More Ned’s tips on IABC accreditation

We had a few emails following this blog’s conversation with Ned Lundquist about IABC accreditation earlier this month. Most of them were wondering what warm beer and a vintage MGB had to do with it.

So Ned and I got together again in cyberspace to demonstrate how effective we are at clear communication.

Ned, I hear that one of the big obstacles to becoming accredited is not liking warm beer.

No, you got that wrong. What I wanted you to think I said which is what I meant was that, while you and I may have our cultural differences, as business communicators we share some universal truths wherever we live, wherever we work.

So, becoming accredited is meeting a global standard, not just some local or industry-specific standard?

You catch on quickly, don’t you.

Yes, I’m quite a fast learner. So, what’s the biggest obstacle?

For such a fast learner I’m surprised you haven’t figured it out already.

I’ll take that as a clue. It’s time, then?

Time? Oh, you mean the fact that you need to be "in the business" for at least five years? That kind of "time?"

No, I wasn’t really thinking of that, although it would preclude
a brand new professional starting out from becoming accredited,
wouldn’t it?

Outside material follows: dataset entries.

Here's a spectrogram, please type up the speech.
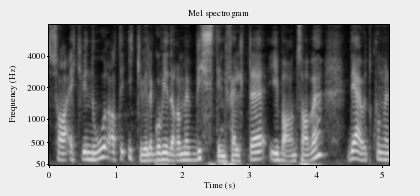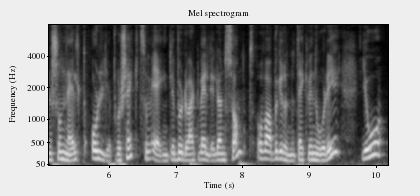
sa Equinor at de ikke ville gå videre med Wisting-feltet i Barentshavet. Det er jo et konvensjonelt oljeprosjekt som egentlig burde vært veldig lønnsomt. Og hva begrunnet Equinor de? Jo,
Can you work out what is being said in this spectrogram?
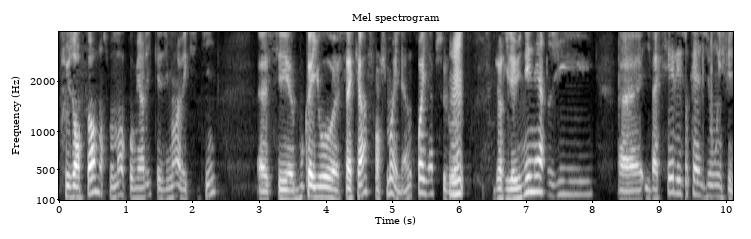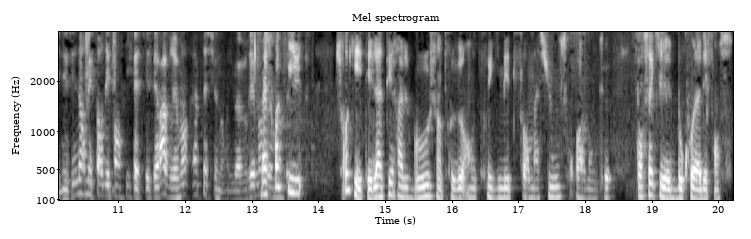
plus en forme en ce moment en première ligue, quasiment avec City. Euh, c'est Bukayo Saka. Franchement, il est incroyable ce joueur. Mm. Genre, il a une énergie. Euh, il va créer les occasions. Il fait des énormes efforts défensifs, etc. Vraiment impressionnant. Il va vraiment. Bah, je crois qu'il, je crois qu'il était latéral gauche entre, entre guillemets de formation, je crois. Donc, euh, pour ça qu'il aide beaucoup à la défense.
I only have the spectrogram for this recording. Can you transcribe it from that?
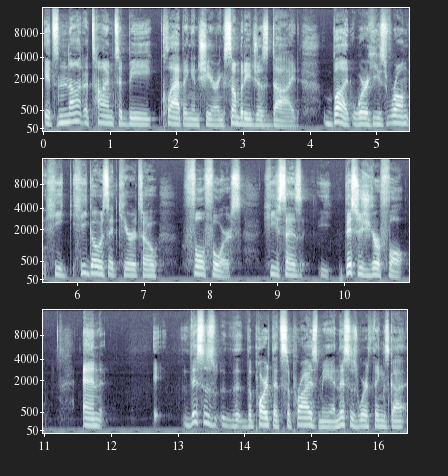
It's not a time to be clapping and cheering. Somebody just died, but where he's wrong, he he goes at Kirito full force. He says, "This is your fault," and this is the, the part that surprised me, and this is where things got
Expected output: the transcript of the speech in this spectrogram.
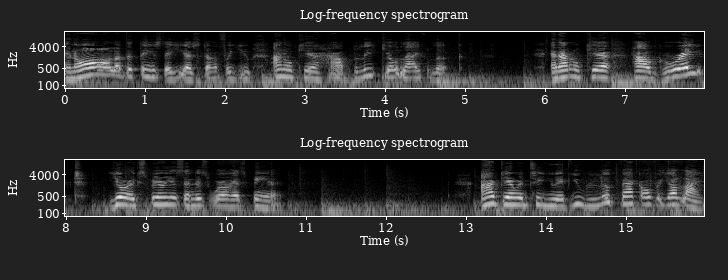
And all of the things that He has done for you. I don't care how bleak your life look. And I don't care how great your experience in this world has been. I guarantee you, if you look back over your life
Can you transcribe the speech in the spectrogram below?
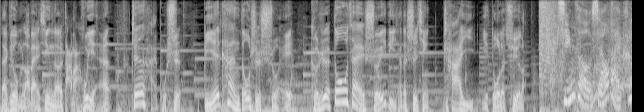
来给我们老百姓呢打马虎眼？真还不是。别看都是水，可是都在水底下的事情差异也多了去了。行走小百科，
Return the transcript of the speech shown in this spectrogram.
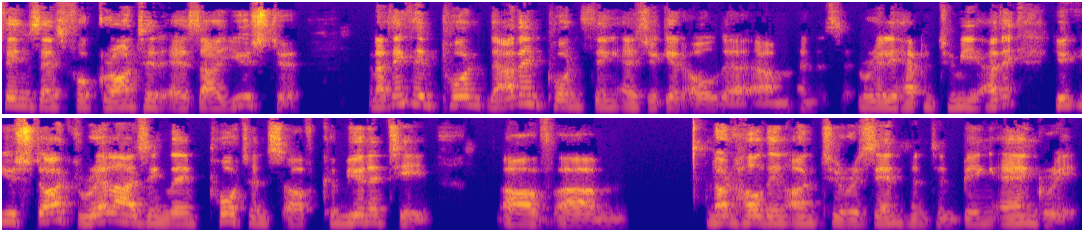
things as for granted as I used to. And I think the important, the other important thing as you get older, um, and it's really happened to me, I think you, you start realizing the importance of community, of um, not holding on to resentment and being angry,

Yes, Neville, it would. Although a young professional just starting
out would have an easy go of putting the portfolio together because
they wouldn’t have accomplished anything yet.

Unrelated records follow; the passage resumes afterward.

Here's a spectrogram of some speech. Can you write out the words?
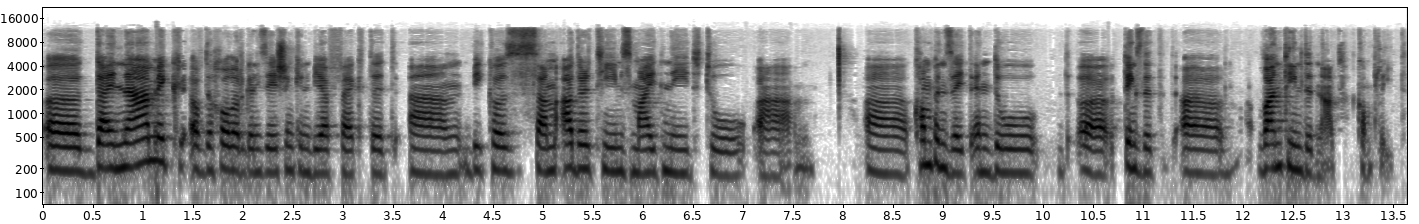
uh, dynamic of the whole organization can be affected um, because some other teams might need to um, compensate and do uh, things that one team did not complete.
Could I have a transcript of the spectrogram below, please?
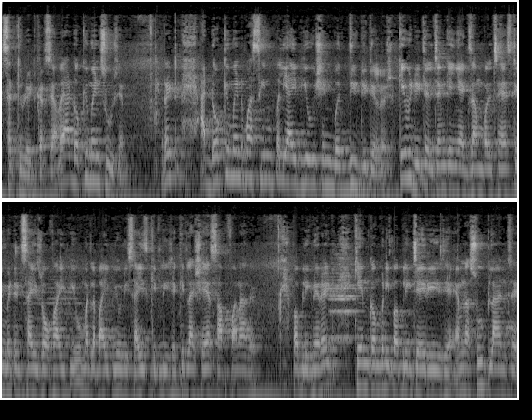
સર્ક્યુલેટ કરશે. હવે આ ડોક્યુમેન્ટ શું છે? રાઈટ આ ડોક્યુમેન્ટમાં સિમ્પલી આઈપીઓ વિશેની બધી ડિટેલ હશે કેવી ડિટેલ જેમ કે અહીંયા એક્ઝામ્પલ છે એસ્ટિમેટેડ સાઇઝ ઓફ આઈપીઓ મતલબ આઈપીઓની સાઇઝ કેટલી છે, કેટલા શેર્સ આપવાના છે પબ્લિકને રાઈટ કેમ કંપની પબ્લિક જઈ રહી છે, એમના શું પ્લાન છે,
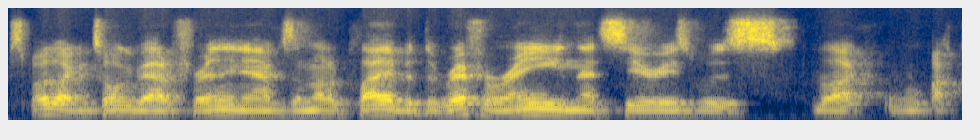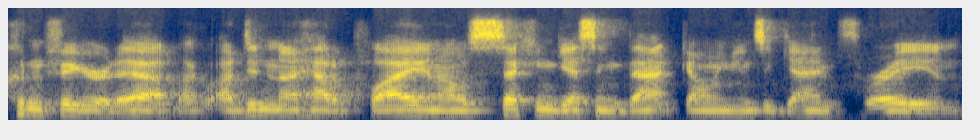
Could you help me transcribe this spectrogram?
suppose I can talk about it freely now because I'm not a player. But the refereeing in that series was like I couldn't figure it out. Like I didn't know how to play, and I was second guessing that going into game three, and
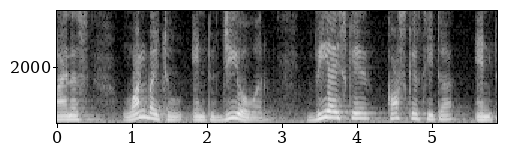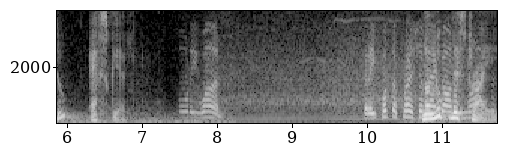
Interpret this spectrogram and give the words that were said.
minus 1 by 2 into g over vi square cos square theta into x square. 41. Did he put the pressure Now look this try.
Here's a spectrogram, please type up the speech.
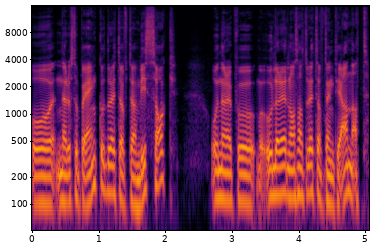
Och när du står på NK, då letar du efter en viss sak. Och när du är på Ullared någonstans, då letar du efter någonting annat.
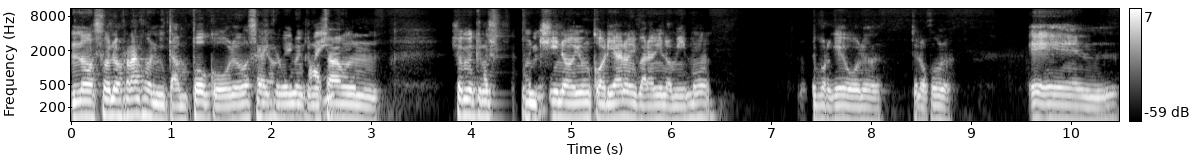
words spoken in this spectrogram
No, yo los rasgos ni tampoco, boludo. Vos sabés que me cruzaba un yo me cruzo un chino y un coreano y para mí lo mismo. No sé por qué, boludo, te lo juro. Eh,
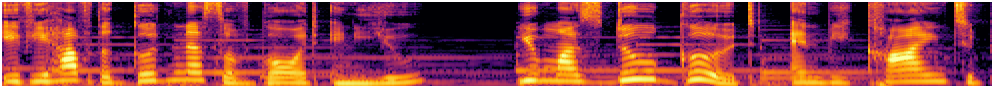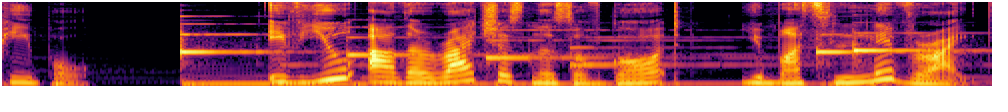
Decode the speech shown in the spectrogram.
If you have the goodness of God in you, you must do good and be kind to people. If you are the righteousness of God, you must live right.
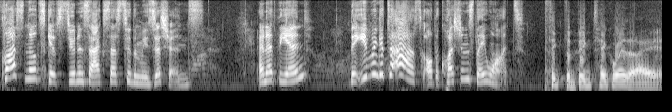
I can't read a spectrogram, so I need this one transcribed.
Class Notes gives students access to the musicians. And at the end, they even get to ask all the questions they want. I think the big takeaway that I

I see your point. No, but I was thinking about the time
commitment. Some people are just at a bad time in their career to work
on accreditation.

It’s never a good time, is it? There’s always something to do. Always other priorities that take precedence.

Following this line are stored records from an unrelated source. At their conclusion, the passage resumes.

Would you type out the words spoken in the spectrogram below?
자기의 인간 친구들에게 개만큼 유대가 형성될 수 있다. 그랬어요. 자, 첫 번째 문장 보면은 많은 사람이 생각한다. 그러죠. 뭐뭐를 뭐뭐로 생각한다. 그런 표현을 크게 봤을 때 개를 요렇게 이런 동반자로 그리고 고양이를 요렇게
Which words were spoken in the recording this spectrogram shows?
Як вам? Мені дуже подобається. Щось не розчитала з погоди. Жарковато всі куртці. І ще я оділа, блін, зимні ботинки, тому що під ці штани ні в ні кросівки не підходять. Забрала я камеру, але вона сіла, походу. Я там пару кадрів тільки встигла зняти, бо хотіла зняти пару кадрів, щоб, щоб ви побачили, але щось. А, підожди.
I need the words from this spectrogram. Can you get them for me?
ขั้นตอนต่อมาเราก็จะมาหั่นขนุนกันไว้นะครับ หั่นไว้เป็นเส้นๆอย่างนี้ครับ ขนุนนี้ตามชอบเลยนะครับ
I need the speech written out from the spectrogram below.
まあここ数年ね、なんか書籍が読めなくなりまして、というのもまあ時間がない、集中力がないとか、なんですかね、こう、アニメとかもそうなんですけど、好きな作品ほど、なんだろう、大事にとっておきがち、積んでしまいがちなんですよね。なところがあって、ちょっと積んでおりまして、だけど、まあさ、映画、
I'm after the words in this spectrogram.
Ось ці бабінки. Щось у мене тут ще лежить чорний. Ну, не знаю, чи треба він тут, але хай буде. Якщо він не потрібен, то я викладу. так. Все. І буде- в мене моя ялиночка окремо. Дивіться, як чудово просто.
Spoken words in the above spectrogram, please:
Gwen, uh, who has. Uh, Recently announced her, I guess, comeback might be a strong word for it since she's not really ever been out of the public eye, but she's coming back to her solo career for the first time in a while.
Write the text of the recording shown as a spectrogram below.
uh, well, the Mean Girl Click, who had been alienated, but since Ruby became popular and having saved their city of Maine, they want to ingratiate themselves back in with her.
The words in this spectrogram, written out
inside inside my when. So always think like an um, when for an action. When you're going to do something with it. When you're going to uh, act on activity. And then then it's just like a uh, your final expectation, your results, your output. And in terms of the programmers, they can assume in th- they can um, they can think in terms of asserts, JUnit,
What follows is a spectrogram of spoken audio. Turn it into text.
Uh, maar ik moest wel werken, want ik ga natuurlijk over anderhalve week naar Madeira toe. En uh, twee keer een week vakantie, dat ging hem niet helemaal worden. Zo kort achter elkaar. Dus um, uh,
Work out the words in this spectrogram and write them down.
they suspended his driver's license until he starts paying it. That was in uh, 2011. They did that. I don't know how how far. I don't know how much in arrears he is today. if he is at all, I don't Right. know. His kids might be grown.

Yes, you’re right, Ned. There’s really no good time to work your way through this process.

I take the other view.

What’s that?

The only bad time is a few weeks before you deliver a baby and the
first three weeks after you get back from the hospital. I’ll say that a
spinal cord replacement surgery would qualify, because you need a few
weeks to recover.

But my point is this. We are all faced with the time famine. The
solution isn’t more time. The answer lies in the fact that getting
accredited takes less time than you think. You are closer to becoming
accredited than you give yourself credit for. So don’t use time as your
excuse, or your crutch.

So what you are saying is…

The time is now.

What time is that?

Are you asking me what time it is?

Time for last orders, I would say.

Time for one more for the road.

Anyway, people think they can’t find the time to do this, and
they’re right. Time isn’t lying around to be found and put to use. But
you can make time, and what I’m trying to say is that you don’t need to
make as much time as you might think.

So, seize the moment?

There’s no time like the present! Get your application in. Make the
personal commitment. Start pulling the portfolio together, and don’t
sweat the exam.

You advise people to not worry about the exam?

That’s correct. There are things you can do to prepare for the exam,
there isn’t one thing in particular on that exam that you have to study
for. One easy thing you can do is work with a mentor, someone who is
accredited and who can help you with advice and comment. We’ve now got
a great mentoring system set up.

Did you study for your exam? How much time did it take?

I looked at the IABC Excellence Study,
and made some notes about the concept of two-way or symmetric
communications. But in all honesty, I did not study for the exam. I did
not take any class or fun shop or seminar. Those things help. I wish I
did take a course. There weren’t any in my chapter. What I’m trying to
say is that you don’t really have to.

Are you saying you didn’t take the exam seriously?

Some people take things a little too seriously. I know one candidate
who brought a box of animal crackers to snack on during the test. It
said "Do not open if seal is broken." She opened the box, and guess

Heh. So, thanks Ned. Until next time. Hey, we’ll do a podcast!

What’s a podcast?

Ned Lundquist, ABC, is Director of Corporate Communications for the Center for Security Strategies and Operations at Anteon Corporation
of Fairfax, Virginia, USA. In a volunteersim role, he is the marketing
director for IABC’s International Accreditation Board. Ned is also
creator of JOTW, the
email newsletter community for communicators who are seeking jobs
and/or have jobs to offer. Written about in the Wall Street Journal and
Fast Company (see my post in August), JOTW now has over 7,500 subscribers.

More information about IABC accreditation:

Here’s a great opportunity to find out more about starting your
journey to become an accredited business communicator – participate in Getting Accredited in 2005: Developing Your Portfolio, IABC’s first teleseminar on accreditation taking place on 19 January 2005. Still time to sign up.

If you’re not an IABC member, here’s information about IABC and how you can join online.